Since 1989, "democracy and freedom have been regarded as great scourges and those who stand for democracy have been denounced as hostile elements. It is as if China has returned to the days of anti-rightists [hard-line Marxists] and the Cultural Revolution," wrote Mr. Xu, whose colleague, physicist Fang Lizhe, had played a key role in the Tiananmen Square demonstrations and was eventually allowed to go into exile in the US.
"However, the current talk about economic reform ... only sidesteps political reform and avoids democracy as a taboo. It is very doubtful that this crippled reform would ever succeed," he said, predicting that official corruption will spread without public scrutiny.
Conservatives fought back in the December issue of Mainstream, a magazine published by the Guangming Daily. In an article entitled "An absurd argument that is worth noticing," the magazine accused Xu of distorting party policy with Western-style demands for democracy, human rights, and rule by law, and dismissed the scientist as "merely a yes-man repeating the words of others like a parrot."
In an interview with the Monitor, Xu said his article was originally written for publication in a now-defunct Hong Kong magazine. He said he was delighted to see it appear in a Chinese publication, adding that two previous issues of Future and Development carrying his piece and similar articles were banned.
In an early move for democratic change, Xu and Shi Yafeng, a glaciologist and a colleague at the Chinese Academy of Sciences, wrote a letter in February 1989 to senior Communist leaders. The letter, which was signed by 40 other intellectuals, said that democracy must accompany economic reform; basic civil rights and freedoms should be guaranteed; political detentions should stop and prisoners should be released; and more state support should go to education and science.
Xu, who began translating a Chinese edition of the Collected Works of Albert Einstein while exiled to the countryside during the 1966-76 Cultural Revolution, said he opposed dramatic tactics such as hunger strikes during the 1989 demonstrations because "democracy in China can't be completed in one stride. It must be an incremental process."

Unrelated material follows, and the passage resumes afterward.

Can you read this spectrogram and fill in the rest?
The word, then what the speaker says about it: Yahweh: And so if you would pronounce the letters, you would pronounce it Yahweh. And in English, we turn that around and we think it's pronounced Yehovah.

Seated in his study beneath an Einstein poster that carries the quote, "Great spirits have always encountered violent opposition from mediocre minds," Xu predicted that economic change will force new freedoms for Chinese.
"Conditions are a bit more relaxed now compared with June 4," he said. "With economic openness, China needs money and has to improve its image."